More than anything I was a Barry Sanders collector, as I had the most cards of him, including every iteration of his rookie. I collected stars mostly, having a huge collection of alphabetized cards, in company order, chronologically ordered. From Aikman to Young, I had them ALL. I had rookie cards of pretty much every future HOFer who played in the 90's, including an Earl Campbell rookie, AND a Walter Payton rookie (though neither one was in "mint" condition). I didn't have the real big 80's stars though, I never owned a Montana RC (1981 Topps), Rice RC (1986 Topps) or Marino RC (1984 Topps), but I had everyone else. See, even though it was the early 90's, you could still find older unopened wax for Football, because it wasn't that big a deal. Usually you could get it for cheap too. Certain years were more expensive, such as 1979, 81, 84 and 86 Topps, because those years had KEY rookie cards.
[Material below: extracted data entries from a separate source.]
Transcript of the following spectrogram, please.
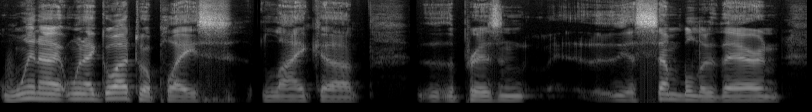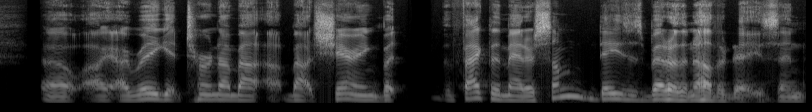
when I when I go out to a place like uh, the prison, the assembled are there, and uh, I, I, really get turned on about about sharing. But the fact of the matter, some days is better than other days, and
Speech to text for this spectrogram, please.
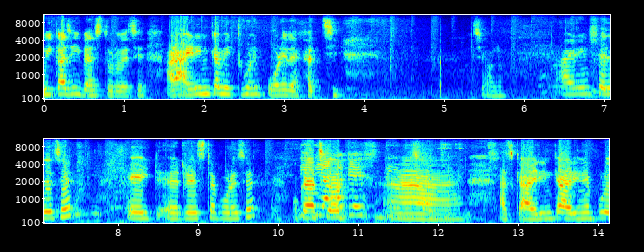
ওই কাজেই ব্যস্ত রয়েছে। আর আইরিনকে আমি একটুখানি পরে দেখাচ্ছি। চলো। আইরিন সেজেছে এই ড্রেসটা পরেছে। ওকে আজকে হ্যাঁ আজকে আইরিনকে আইরিনের পুরো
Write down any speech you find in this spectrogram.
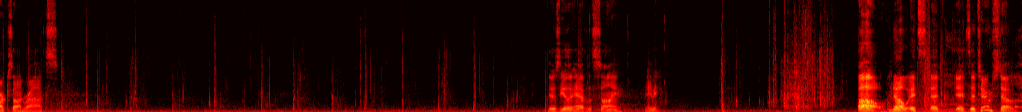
Marks on rocks. There's the other half of the sign, maybe. Oh no, it's a it's a tombstone. Oh.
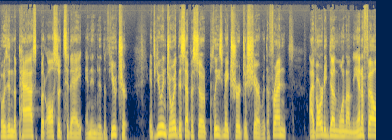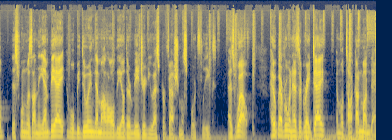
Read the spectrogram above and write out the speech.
both in the past, but also today and into the future. If you enjoyed this episode, please make sure to share it with a friend. I've already done one on the NFL. This one was on the NBA, and we'll be doing them on all the other major U.S. professional sports leagues as well. I hope everyone has a great day, and we'll talk on Monday.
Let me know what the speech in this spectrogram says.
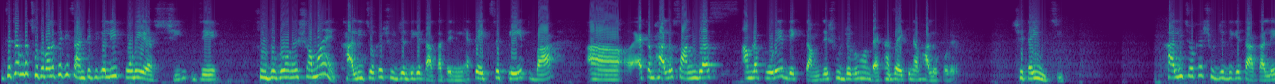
যেটা আমরা ছোটবেলা থেকে সাইন্টিফিক্যালি পড়ে আসছি যে সূর্যগ্রহণের সময় খালি চোখে সূর্যের দিকে তাকাতে নেই। একটা এক্সরে প্লেট বা একটা ভালো সানগ্লাস আমরা পরে দেখতাম যে সূর্যগ্রহণ দেখা যায় কিনা ভালো করে। সেটাই উচিত। খালি চোখে সূর্যের দিকে তাকালে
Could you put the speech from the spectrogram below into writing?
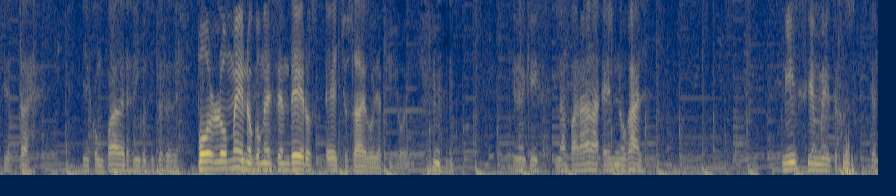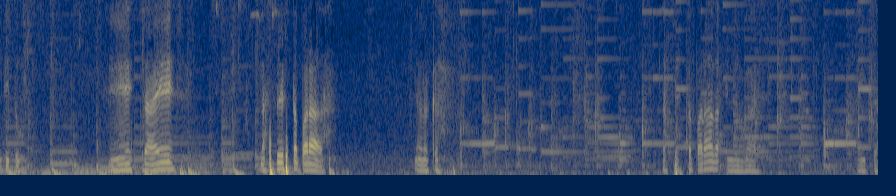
Aquí está. Y el compadre Rinconcito RD. Por lo menos con el senderos hechos algo de aquí hoy. Miren aquí, la parada El Nogal. 1100 metros de altitud. Esta es la sexta parada. Miren acá. La sexta parada El Nogal. Ahí está.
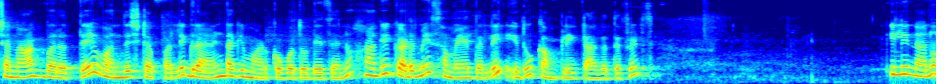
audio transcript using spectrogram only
ಚೆನ್ನಾಗಿ ಬರುತ್ತೆ, ಒಂದೇ ಸ್ಟೆಪ್ಪಲ್ಲಿ ಗ್ರ್ಯಾಂಡಾಗಿ ಮಾಡ್ಕೋಬೋದು ಡಿಸೈನು ಹಾಗೆ ಕಡಿಮೆ ಸಮಯದಲ್ಲಿ ಇದು ಕಂಪ್ಲೀಟ್ ಆಗುತ್ತೆ ಫ್ರೆಂಡ್ಸ್ ಇಲ್ಲಿ ನಾನು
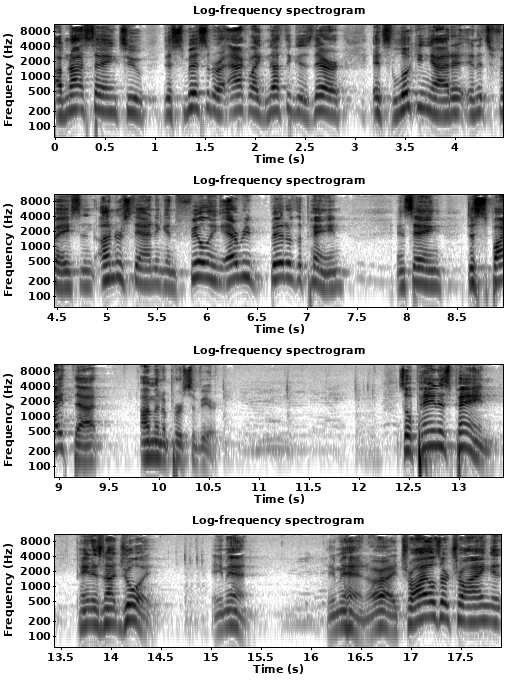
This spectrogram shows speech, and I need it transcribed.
I'm not saying to dismiss it or act like nothing is there. It's looking at it in its face and understanding and feeling every bit of the pain and saying, despite that, I'm going to persevere. So pain is pain. Pain is not joy. Amen. Amen. All right. Trials are trying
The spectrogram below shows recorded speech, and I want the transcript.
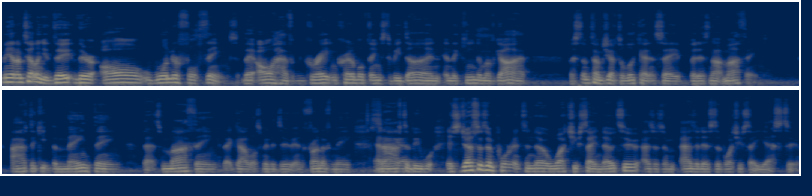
Man, I'm telling you, they they're all wonderful things. They all have great, incredible things to be done in the kingdom of God. But sometimes you have to look at it and say, but it's not my thing. I have to keep the main thing that's my thing that God wants me to do in front of me and I have to be. It's just as important to know what you say no to as as it is to what you say yes to.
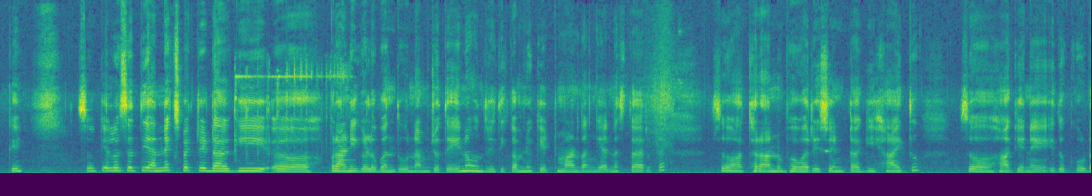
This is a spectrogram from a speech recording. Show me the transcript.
ಓಕೆ ಸೊ ಕೆಲವು ಸತಿ ಅನ್ಎಕ್ಸ್ಪೆಕ್ಟೆಡ್ ಆಗಿ ಪ್ರಾಣಿಗಳು ಬಂದು ನಮ್ಮ ಜೊತೆ ಏನೋ ಒಂದು ರೀತಿ ಕಮ್ಯುನಿಕೇಟ್ ಮಾಡ್ದಂಗೆ ಅನ್ನಿಸ್ತಾ ಇರುತ್ತೆ. ಸೊ ಆ ಥರ ಅನುಭವ ರೀಸೆಂಟಾಗಿ ಆಯಿತು. ಸೊ ಹಾಗೆಯೇ ಇದು ಕೂಡ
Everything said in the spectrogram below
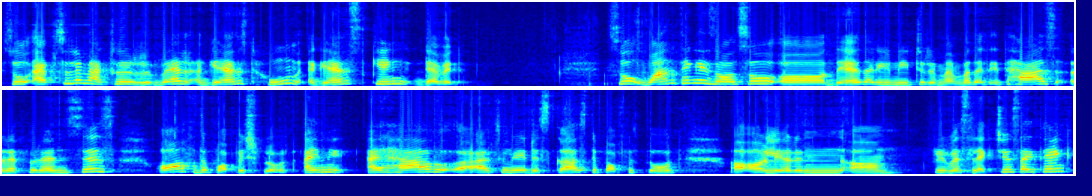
So Absalom actually rebelled against whom? Against King David. So one thing is also uh, there that you need to remember that it has references of the popish plot. I I have uh, actually discussed the popish plot uh, earlier in um, previous lectures I think.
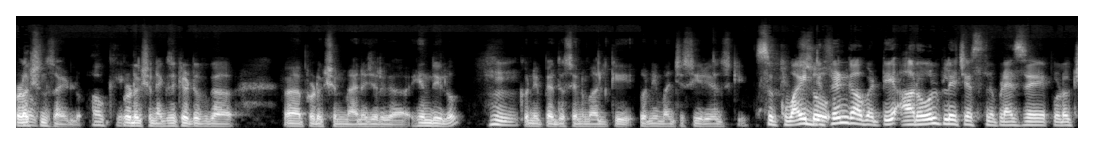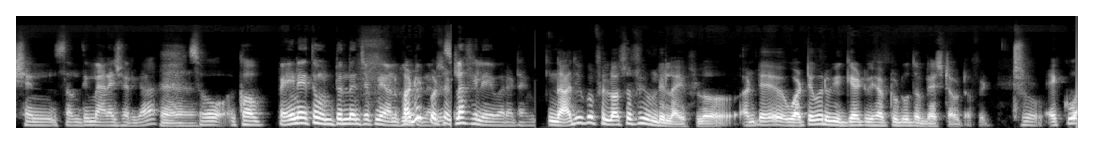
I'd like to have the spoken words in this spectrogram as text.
ప్రొడక్షన్ సైడ్లో ప్రొడక్షన్ ఎగ్జిక్యూటివ్గా ప్రొడక్షన్ మేనేజర్గా హిందీలో కొన్ని పెద్ద సినిమాలకి కొన్ని మంచి సీరియల్స్కి సో క్వైట్ డిఫరెంట్ కాబట్టి ఆ రోల్ ప్లే చేస్తున్నప్పుడు యాజ్ ఏ ప్రొడక్షన్ సంథింగ్ మేనేజర్గా సో ఒక పెయిన్ అయితే ఉంటుందని చెప్పి నేను అనుకుంటున్నాను. 100% ఎట్లా ఫీల్ అయ్యేవారు టైం నాది ఒక ఫిలాసఫీ ఉంది లైఫ్లో అంటే whatever we get we have to do the best out of it ఎక్కువ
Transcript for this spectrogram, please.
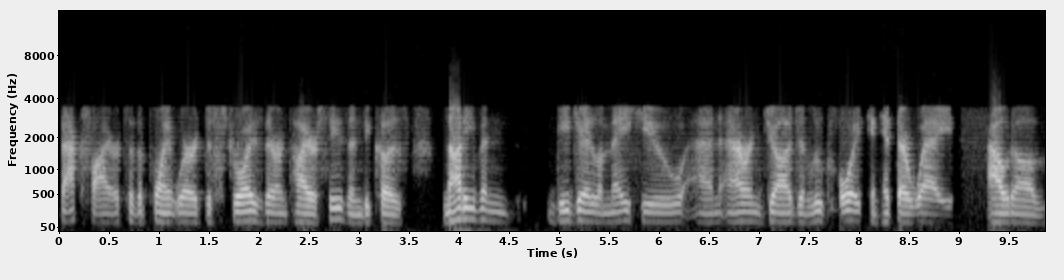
backfire to the point where it destroys their entire season because not even DJ LeMahieu and Aaron Judge and Luke Voit can hit their way out of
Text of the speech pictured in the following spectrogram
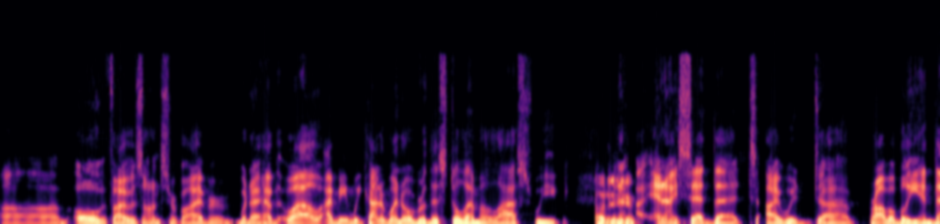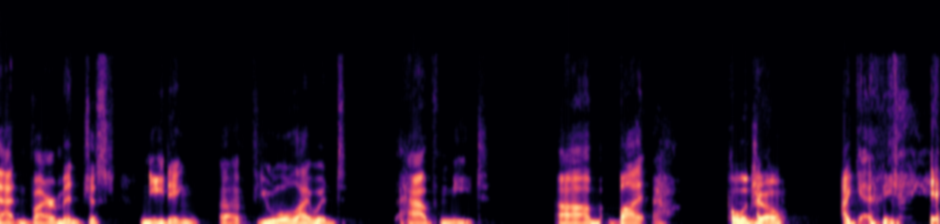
Um. Oh, if I was on Survivor, would I have? The, well, I mean, we kind of went over this dilemma last week, Oh, did you? and I, and I said that I would uh, probably in that environment, just needing uh, fuel, I would have meat. Um, but Pull a Joe. I get, yeah,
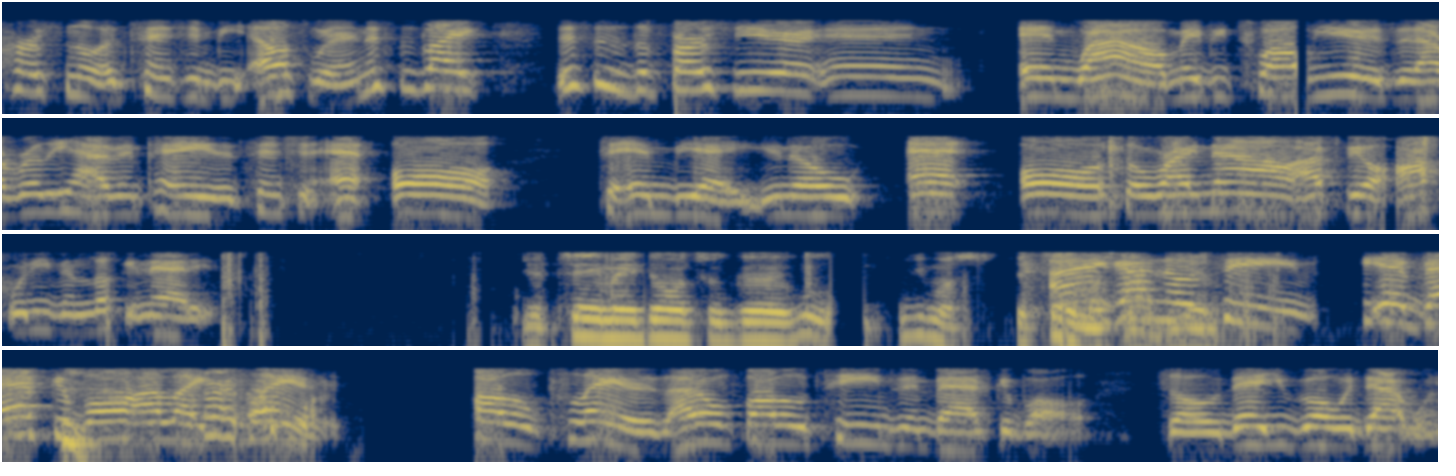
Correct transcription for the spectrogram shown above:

They weren't outrageous though, I remember purchasing packs of all of them and on occasion pulling the key rookies too. 83 Topps was overproduced, and cheap, as was 85, though the black borders on the cards were always getting dinged up. That set didn't have any key rookies either.

Hockey Cards
I don't particularly recall watching Hockey before the 1980 Olympics, but like many Americans I got swept up in the hoopla and started watching the NHL. At the time the New York Islanders, led by Mike Bossy, Dennis Potvin, Bryan Trottier, Bobby Nystrom and of course Billy Smith, were winning Stanley Cups every year. Naturally I followed the winner, especially since they were the ones on TV all the time. That's not to say that I didn't watch the L.A. Kings because living in San Diego at the time, that's all we got on TV (via Prime Ticket). I started buying Hockey cards shortly thereafter, focusing on the Isles. Hockey cards in the early 80's were pretty much Topps and OPC only, and OPC was awfully hard to find in the States. Lack of availability forced me to give up after only a couple of years, and I stayed away, until the BIG TRADE. You know, Gretzky to Los Angeles. After that I got back full bore into Hockey, expanding with Upper Deck in 1991. During my focus on Football in the 90's, I eschewed Hockey for a time, only getting back in around 2000 when the Kings were back in the playoffs. Several disappointing years by the Kings have put the kibosh on my Hockey card collecting though, who needs cards of a last placed team?


Now, if you've plodded through my personal trading card history (written mostly for ME so that I can remember it when I'm old and grey) here's why I originally wrote this post:

Fidel Castro 1/1 is on eBay at the moment. A nice card to be sure, any time you get a 1/1 in that set, it's golden, but Fidel Castro? Well, it's on eBay again for a second time, and look what the seller has done to the card:

Here's what I wrote to the gentleman selling the card:

"I think this is a very bold statement, and one that resonates. Not only does it make a statement about the stupidity of the 1/1 inserts in baseball cards (especially when they're not baseball related), but it's an artistic statement about what we value as a society.


It's a strange world upon which we crawl.

No comments: